[Task description] Give the data again exactly as it appears, excluding any pictures.

━━━━━━━━━━━━━━━━━━━━━━━━━━━━━━

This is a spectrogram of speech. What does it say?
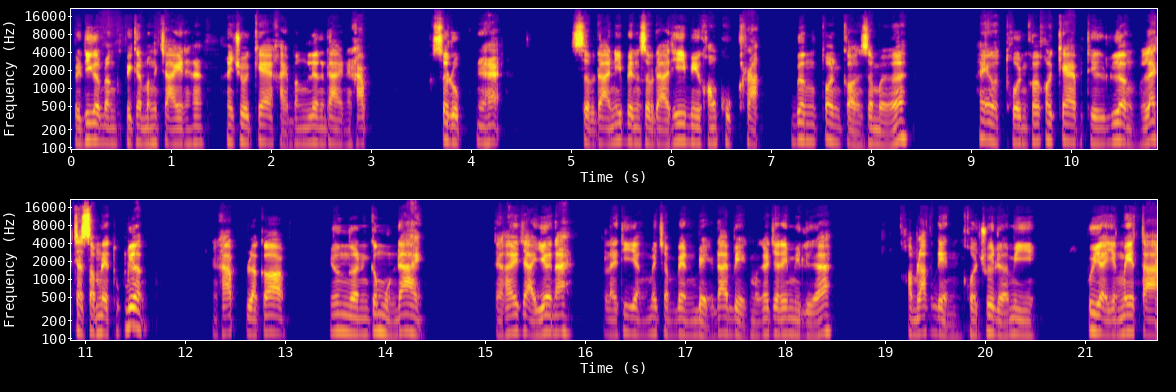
เป็นที่กำลังเป็นกำลังใจนะฮะให้ช่วยแก้ไขบางเรื่องได้นะครับ สรุปนะฮะสัปดาห์นี้เป็นสัปดาห์ที่มีความขรุกขรักเบื้องต้นก่อนเสมอ ให้อดทนค่อยๆแก้ไปทีเรื่อง และจะสำเร็จทุกเรื่องนะครับ แล้วก็เรื่องเงินก็หมุนได้ แต่ค่าใช้จ่ายเยอะนะ อะไรที่ยังไม่จำเป็นเบรกได้เบรกมันก็จะได้มีเหลือ ความรักเด่นคนช่วยเหลือมี ผู้ใหญ่ยังเมตตา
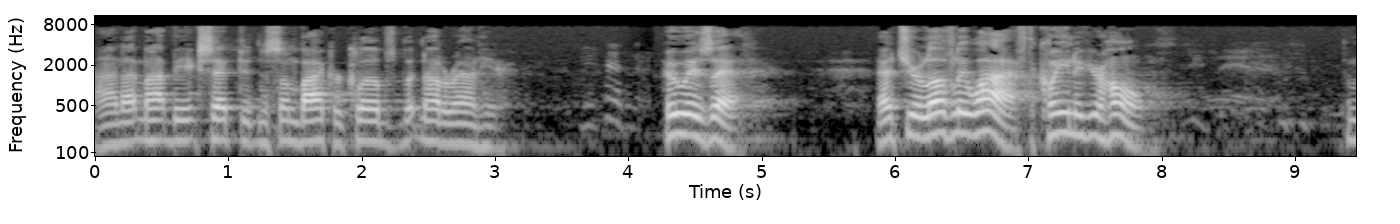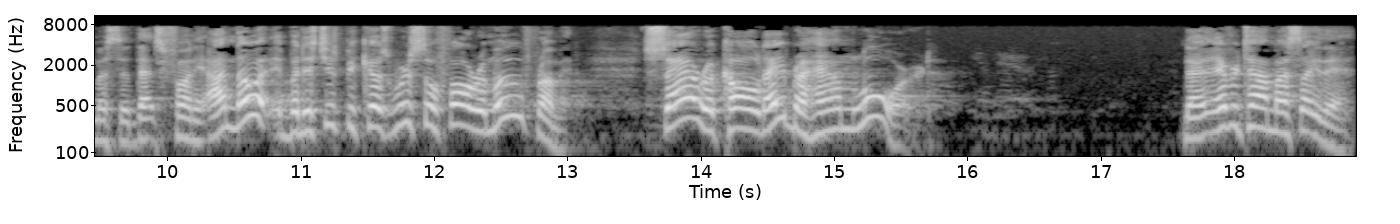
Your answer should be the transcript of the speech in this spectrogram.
And that might be accepted in some biker clubs, but not around here. Who is that? That's your lovely wife, the queen of your home. Somebody said, That's funny. I know it, but it's just because we're so far removed from it. Sarah called Abraham Lord. Now, every time I say that,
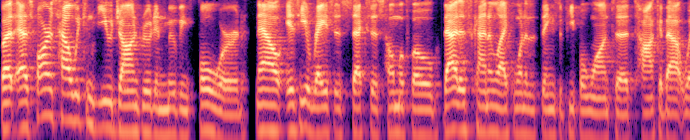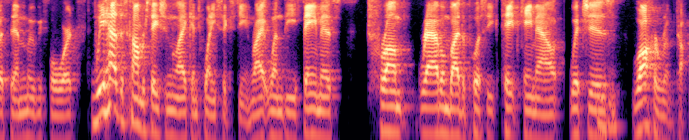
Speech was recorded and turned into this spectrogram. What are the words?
But as far as how we can view Jon Gruden moving forward, now, is he a racist, sexist, homophobe? That is kind of like one of the things that people want to talk about with him moving forward. We had this conversation like in 2016, right? When the famous Trump grab him by the pussy tape came out, which is mm-hmm. locker room talk.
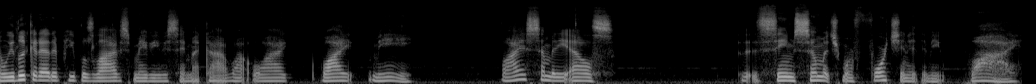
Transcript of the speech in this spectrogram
And we look at other people's lives, maybe we say, my God, why, why, why me? Why is somebody else that seems so much more fortunate than me? Why?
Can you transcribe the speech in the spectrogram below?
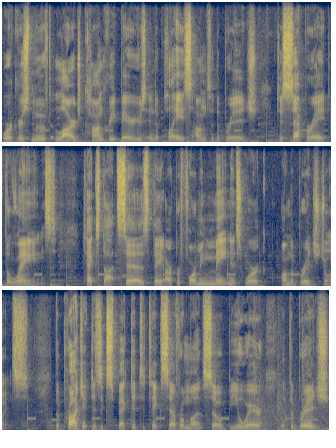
Workers moved large concrete barriers into place onto the bridge to separate the lanes. TxDOT says they are performing maintenance work on the bridge joints. The project is expected to take several months, so be aware that the bridge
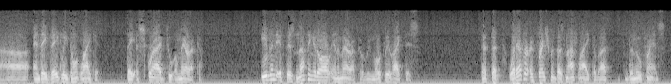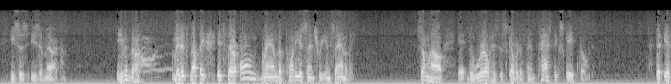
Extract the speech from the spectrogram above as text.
uh, and they vaguely don't like it. They ascribe to America. Even if there's nothing at all in America remotely like this, that, that whatever a Frenchman does not like about the new France, he says he's American. Even though, mean, it's nothing, it's their own brand of 20th century insanity. Somehow, eh, the world has discovered a fantastic scapegoat. That if,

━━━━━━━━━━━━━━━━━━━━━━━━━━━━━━

[Task result]
This is a spectrogram of speech. What does it say?
เป็นที่กำลังเป็นกำลังใจนะฮะให้ช่วยแก้ไขบางเรื่องได้นะครับ สรุปนะฮะสัปดาห์นี้เป็นสัปดาห์ที่มีความขรุกขรักเบื้องต้นก่อนเสมอ ให้อดทนค่อยๆแก้ไปทีเรื่อง และจะสำเร็จทุกเรื่องนะครับ แล้วก็เรื่องเงินก็หมุนได้ แต่ค่าใช้จ่ายเยอะนะ อะไรที่ยังไม่จำเป็นเบรกได้เบรกมันก็จะได้มีเหลือ ความรักเด่นคนช่วยเหลือมี ผู้ใหญ่ยังเมตตา
Your answer should be the transcript of the speech in this spectrogram.
And that might be accepted in some biker clubs, but not around here. Who is that? That's your lovely wife, the queen of your home. Somebody said, That's funny. I know it, but it's just because we're so far removed from it. Sarah called Abraham Lord. Now, every time I say that,
Speech was recorded and turned into this spectrogram. What are the words?
But as far as how we can view Jon Gruden moving forward, now, is he a racist, sexist, homophobe? That is kind of like one of the things that people want to talk about with him moving forward. We had this conversation like in 2016, right? When the famous Trump grab him by the pussy tape came out, which is mm-hmm. locker room talk.
Transcript of the speech in this spectrogram
And we look at other people's lives, maybe we say, my God, why, why, why me? Why is somebody else that seems so much more fortunate than me? Why?
Can you transcribe the speech in the spectrogram below?
Workers moved large concrete barriers into place onto the bridge to separate the lanes. TxDOT says they are performing maintenance work on the bridge joints. The project is expected to take several months, so be aware that the bridge
Extract the speech from the spectrogram above as text.
uh, and they vaguely don't like it. They ascribe to America. Even if there's nothing at all in America remotely like this, that, that whatever a Frenchman does not like about the new France, he says he's American. Even though, mean, it's nothing, it's their own brand of 20th century insanity. Somehow, eh, the world has discovered a fantastic scapegoat. That if,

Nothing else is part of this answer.